**Exercise instructions:**
The answer must be every line of the records below that contains the word "levels", copied out.

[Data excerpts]
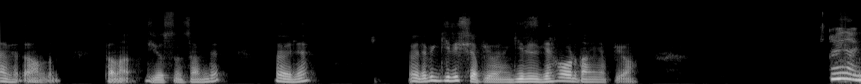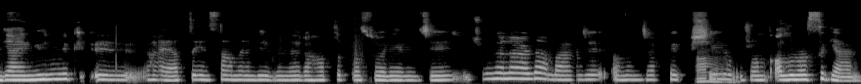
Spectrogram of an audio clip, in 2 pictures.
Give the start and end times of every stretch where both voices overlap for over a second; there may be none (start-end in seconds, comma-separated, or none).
none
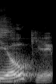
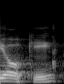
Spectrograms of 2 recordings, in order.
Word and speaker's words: Fiocchi: It's pronounced Fiocchi, okay. Fiocchi. Just think of gnocchi.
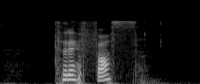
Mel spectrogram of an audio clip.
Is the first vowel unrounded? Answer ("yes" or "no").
yes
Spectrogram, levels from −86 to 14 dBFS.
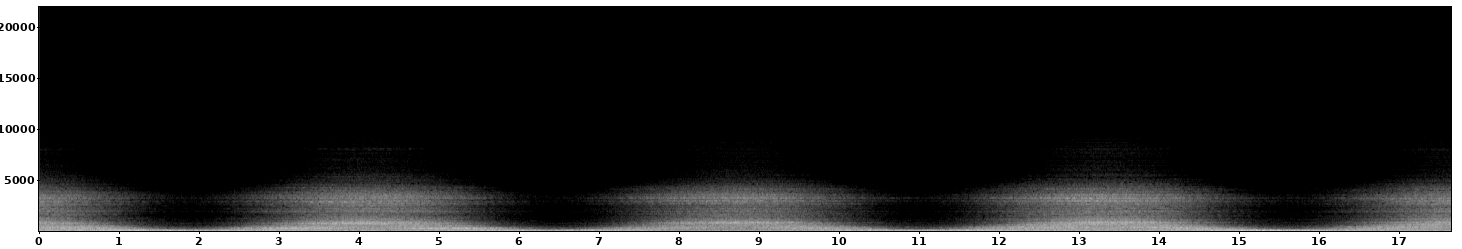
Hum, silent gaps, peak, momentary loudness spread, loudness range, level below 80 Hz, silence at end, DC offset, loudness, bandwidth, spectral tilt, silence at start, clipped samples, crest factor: none; none; -2 dBFS; 6 LU; 4 LU; -20 dBFS; 0 s; under 0.1%; -20 LUFS; 4.8 kHz; -10 dB/octave; 0 s; under 0.1%; 14 dB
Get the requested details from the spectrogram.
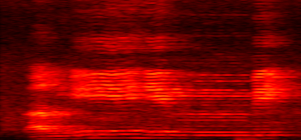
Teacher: Mim sukun bertemu dengan huruf ba disebut dengan hukum bacaan ikhfa syafawi. Cara membacanya dibaca atau ditahan, didengungkan.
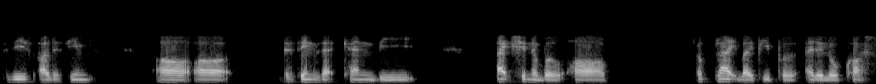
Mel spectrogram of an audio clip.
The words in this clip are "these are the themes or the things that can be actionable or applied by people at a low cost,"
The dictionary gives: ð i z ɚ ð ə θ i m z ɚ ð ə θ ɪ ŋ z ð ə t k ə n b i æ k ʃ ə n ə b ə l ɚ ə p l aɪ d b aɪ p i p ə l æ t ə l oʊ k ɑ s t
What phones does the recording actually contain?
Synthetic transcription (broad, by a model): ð i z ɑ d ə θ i m s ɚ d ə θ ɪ ŋ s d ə t k ə n b i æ k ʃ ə n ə b ə l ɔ ə p l aɪ d b aɪ p i p ə l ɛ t ə l oʊ k ɑ s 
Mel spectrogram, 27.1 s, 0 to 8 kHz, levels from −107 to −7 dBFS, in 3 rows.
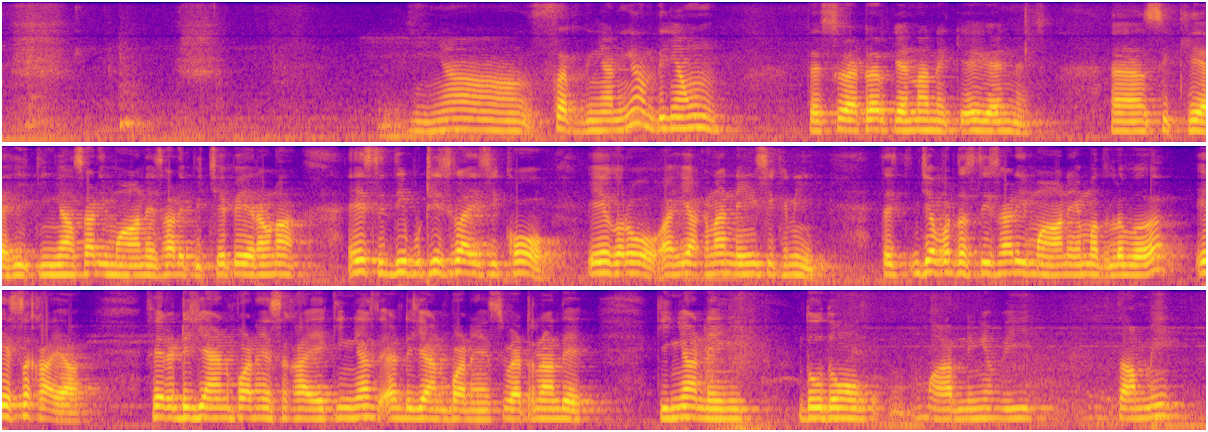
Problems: constant background noise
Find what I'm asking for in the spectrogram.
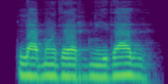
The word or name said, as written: La modernidad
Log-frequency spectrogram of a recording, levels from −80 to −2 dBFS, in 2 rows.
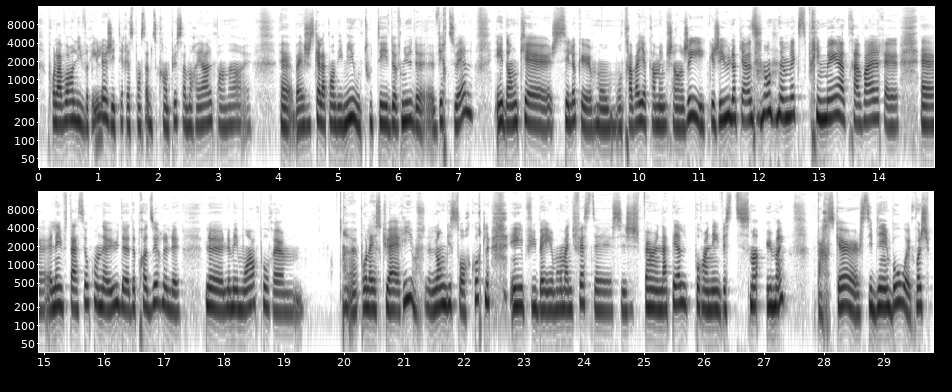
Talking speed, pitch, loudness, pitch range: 180 wpm, 195 Hz, -20 LUFS, 180-215 Hz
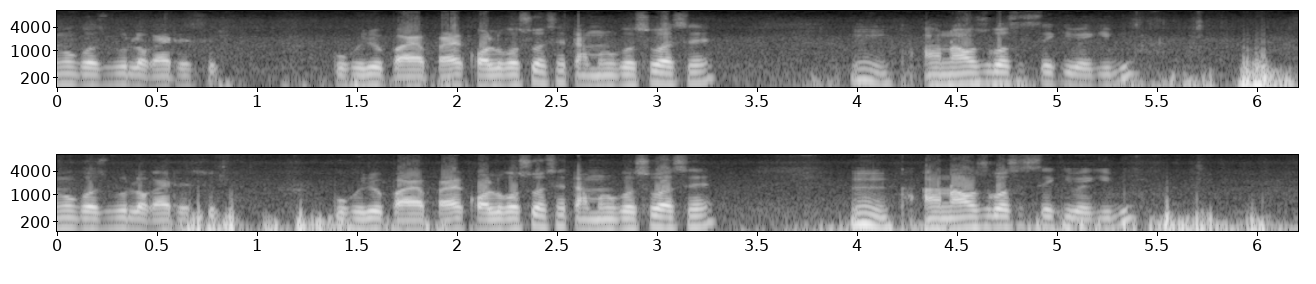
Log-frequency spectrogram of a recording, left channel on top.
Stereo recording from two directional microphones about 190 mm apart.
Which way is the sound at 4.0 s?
35° right (ahead or behind).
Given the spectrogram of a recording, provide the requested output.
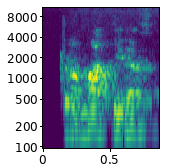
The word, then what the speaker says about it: cromátidas: Debajo de cromosoma vamos a poner esto, cromátidas hermanas. Con acento en la primera A, se me fue.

**Output:**
Spectrogram, levels from −86 to 14 dBFS.
Mel spectrogram, 27.1 s, 0 to 8 kHz, levels from −107 to −7 dBFS, in 3 rows.
Log-frequency spectrogram of a recording, levels from −80 to −2 dBFS, in 2 rows.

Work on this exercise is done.